"Ulster" is never used in the south, because only two-thirds of the old province of Ulster is in the North (er... you know what we mean). The remainder, Donegal, Monaghan and Cavan, are not. (Incidentally, the northernmost point of the island is in Donegal. So it's possible to be "Down South" and have the North be south of you).

Conversely, 'Ulster' is widely used by unionists of various hues, as is "the Province". Technically both are inaccurate, but the second one is considerably less politicised and is often used elsewhere in the UK - the BBC often refers to the area as "the Province".

Its people are generally laid-back, but a little more grim and stoic than the Republic. They can, since the Good Friday Agreement, claim dual citizenship; forms for both Irish and British passports sit side by side in post offices. As with many other things in Northern Ireland, Brexit threw a spanner in this, when the de Souza case led to British courts declaring Northern Irish people were British by default for immigration law purposes, casting doubt over the future rights of Northern Irish with Irish citizenship post-Brexit.

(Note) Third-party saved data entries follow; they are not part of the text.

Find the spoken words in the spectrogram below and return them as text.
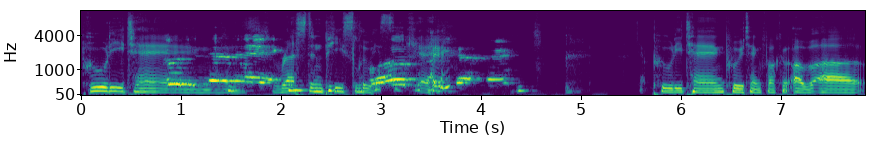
Pootie Tang. Tang. Rest in peace, Louis C.K. Yeah, Pootie Tang, Pootie Tang fucking uh, uh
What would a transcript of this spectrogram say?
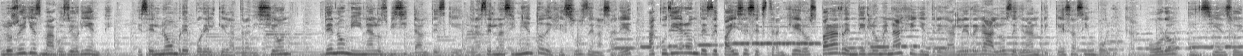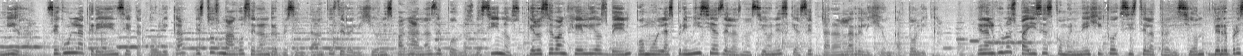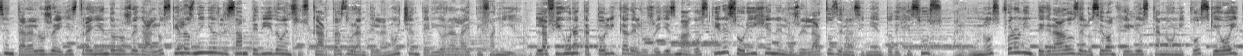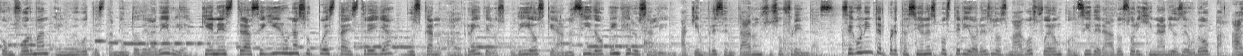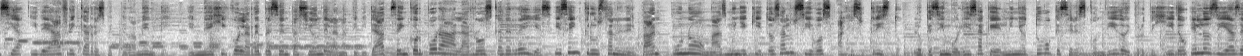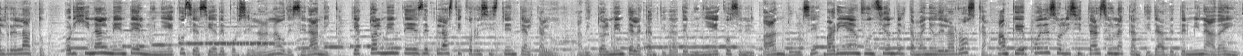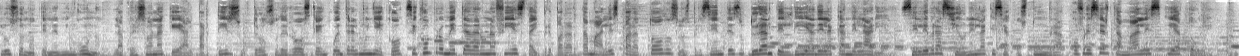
Los Reyes Magos de Oriente es el nombre por el que la tradición denomina a los visitantes que, tras el nacimiento de Jesús de Nazaret, acudieron desde países extranjeros para rendirle homenaje y entregarle regalos de gran riqueza simbólica, oro, incienso y mirra. Según la creencia católica, estos magos eran representantes de religiones paganas de pueblos vecinos, que los evangelios ven como las primicias de las naciones que aceptarán la religión católica. En algunos países como en México existe la tradición de representar a los reyes trayendo los regalos que los niños les han pedido en sus cartas durante la noche anterior a la Epifanía. La figura católica de los Reyes Magos tiene su origen en los relatos del nacimiento de Jesús. Algunos fueron integrados de los evangelios canónicos que hoy conforman el Nuevo Testamento de la Biblia, quienes tras seguir una supuesta estrella buscan al rey de los judíos que ha nacido en Jerusalén, a quien presentaron sus ofrendas. Según interpretaciones posteriores, los magos fueron considerados originarios de Europa, Asia y de África respectivamente. En México, la representación de la Natividad se incorpora a la rosca de reyes y se incrustan en el pan uno o más muñequitos alusivos a Jesucristo, lo que simboliza que el niño tuvo que ser escondido y protegido en los días del relato. Originalmente el muñeco se hacía de porcelana o de cerámica y actualmente es de plástico resistente al calor. Habitualmente la cantidad de muñecos en el pan dulce varía en función del tamaño de la rosca, aunque puede solicitarse una cantidad determinada e incluso no tener ninguno. La persona que al partir su trozo de rosca encuentra el muñeco se compromete a dar una fiesta y preparar tamales para todos los presentes durante el Día de la Candelaria, celebración en la que se acostumbra ofrecer tamales y atole.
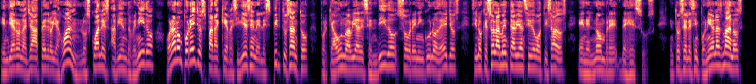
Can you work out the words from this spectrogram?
enviaron allá a Pedro y a Juan, los cuales, habiendo venido, oraron por ellos para que recibiesen el Espíritu Santo, porque aún no había descendido sobre ninguno de ellos, sino que solamente habían sido bautizados en el nombre de Jesús. Entonces les imponían las manos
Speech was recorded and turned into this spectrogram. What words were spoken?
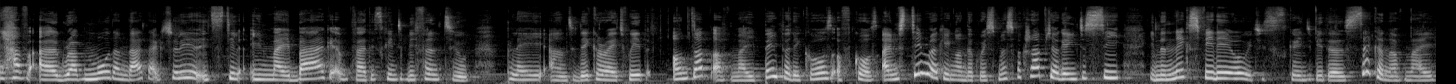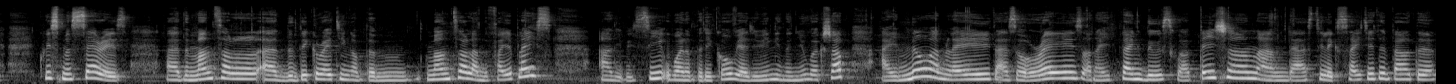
I have uh, grabbed more than that actually, it's still in my bag, but it's going to be fun to play and to decorate with. On top of my paper decors, of course, I'm still working on the Christmas workshop. You're going to see in the next video, which is going to be the second of my Christmas series, uh, the mantle, uh, the decorating of the mantle and the fireplace and you will see one of the decor we are doing in the new workshop. I know I'm late as always and I thank those who are patient and are still excited about the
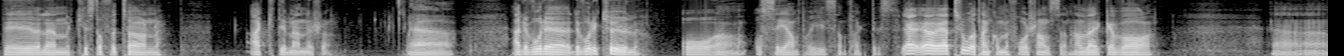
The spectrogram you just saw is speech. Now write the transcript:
Det är väl en Kristoffer Törn-aktig människa. Uh, ja, det, vore, det vore kul att, att se han på isen faktiskt. Jag, jag, jag tror att han kommer få chansen. Han verkar vara eh,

The local flavour of ITV, UTV (or until 1993, Ulster Television - it changed its name mainly to get advertisers to sell to its thousands of viewers in the Republic), used to embody 'regional programming' (teatime "good news" programme before the proper news, replacing Tonight with Trevor McDonald with an actual current affairs programme, a Friday night live chat show that ran for 16 years), but, apart from continuity announcements to soap operas by this guy (who really is a trope unto himself), it's now a reskin of ITV1 with regional news. This is an improvement.

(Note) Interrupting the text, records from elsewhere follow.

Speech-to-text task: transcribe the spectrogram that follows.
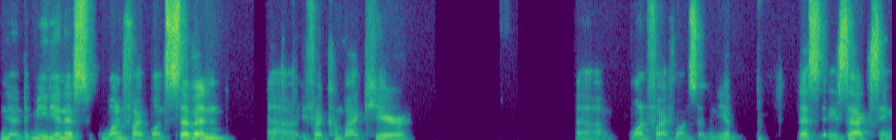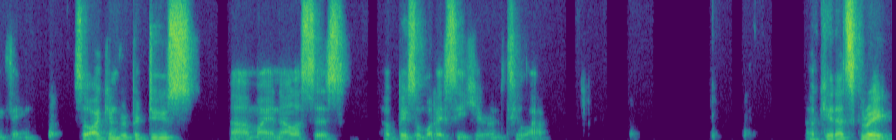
you know, the median is 1517. Uh, if I come back here, uh, 1517, yep, that's the exact same thing. So I can reproduce uh, my analysis uh, based on what I see here in the app. Okay, that's great.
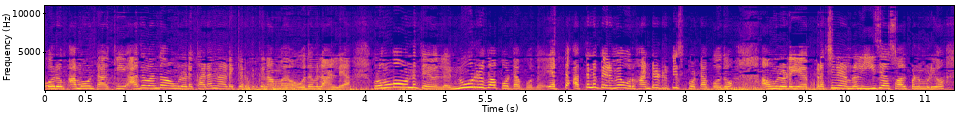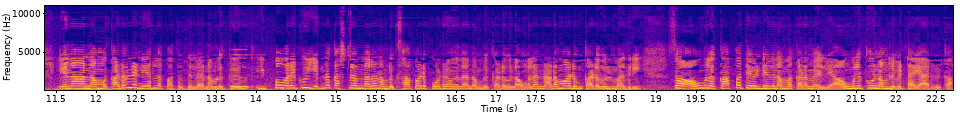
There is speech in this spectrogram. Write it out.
ஒரு அமௌண்ட் ஆக்கி அது வந்து அவங்களோட கடன் அடைக்கிறதுக்கு நம்ம உதவலாம் இல்லையா? ரொம்ப ஒன்றும் தேவையில்லை. நூறு ரூபாய் போட்டால் போதும். எத்த- அத்தனை பேருமே ஒரு ஹண்ட்ரட் ருபீஸ் போட்டால் போதும். அவங்களுடைய பிரச்சனையை நம்மளால ஈஸியாக சால்வ் பண்ண முடியும். ஏன்னா நம்ம கடவுளை நேரில் பார்த்ததில்ல. நம்மளுக்கு இப்போ வரைக்கும் என்ன கஷ்டம் இருந்தாலும் நம்மளுக்கு சாப்பாடு போடுறவங்க தான் நம்மளுக்கு கடவுள். அவங்களாம் நடமாடும் கடவுள் மாதிரி. ஸோ அவங்கள காப்பாற்ற வேண்டியது நம்ம கடமை இல்லையா? அவங்களுக்கும் நம்மளை விட்டா யார் இருக்கா?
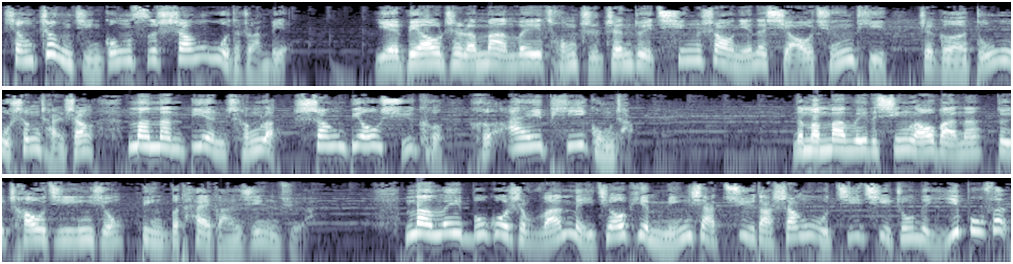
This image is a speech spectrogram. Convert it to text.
向正经公司商务的转变。也标志了漫威从只针对青少年的小群体这个读物生产商，慢慢变成了商标许可和 IP 工厂。那么，漫威的新老板呢？对超级英雄并不太感兴趣啊。漫威不过是完美胶片名下巨大商务机器中的一部分。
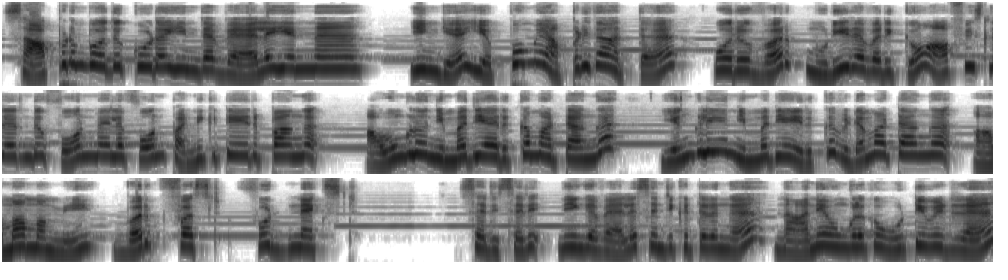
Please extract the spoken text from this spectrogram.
சாப்பிடும்போது கூட இந்த வேலை என்ன? இங்க எப்பவுமே அப்படிதான் அத்த. ஒரு ஒர்க் முடியற வரைக்கும் ஆபீஸ்ல இருந்து ஃபோன் மேல ஃபோன் பண்ணிக்கிட்டே இருப்பாங்க. அவங்களும் நிம்மதியா இருக்க மாட்டாங்க. எங்களையும் நிம்மதியா இருக்க விட மாட்டாங்க. ஆமா mummy. Work first food next சரி சரி. நீங்க வேலை செஞ்சுக்கிட்டு இருங்க நானே உங்களுக்கு ஊட்டி விடுறேன்.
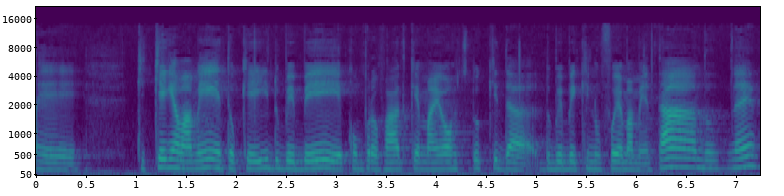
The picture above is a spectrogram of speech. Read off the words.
É, que quem amamenta, o QI do bebê é comprovado que é maior do que da, do bebê que não foi amamentado, né?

The BBC's NI branch is mostly the same as in Britain, though it did give us Give My Head Peace, which helped launch the television careers of 'The Hole in the Wall Gang'.

Stroke Country has produced several notable figures in entertainment and the arts, though internationally they are usually identified as either or Irish or British rather than Northern Irish as such - thus Liam Neeson and Seamus Heaney - from Nationalist backgrounds - are universally considered 'Irish' while Kenneth Branagh and C. S. Lewis - from Unionist backgrounds - are almost universally considered 'British' (despite both identifying culturally as "Irish"). An exception to this rule is curmudgeonly singer / songwriter Van Morrison. Although born a Belfast Prod, from the ultra-Loyalist Sandy Row area of the city, he is universally thought of as Irish and has never contradicted this. The only thing that will unite Northern Irish people who think of themselves as "Irish" and "British" is their outrage if you call them "English".

Fiction set in Northern Ireland that doesn't involve The Troubles:

People from Northern Ireland:

Alternative Title(s): Stroke Country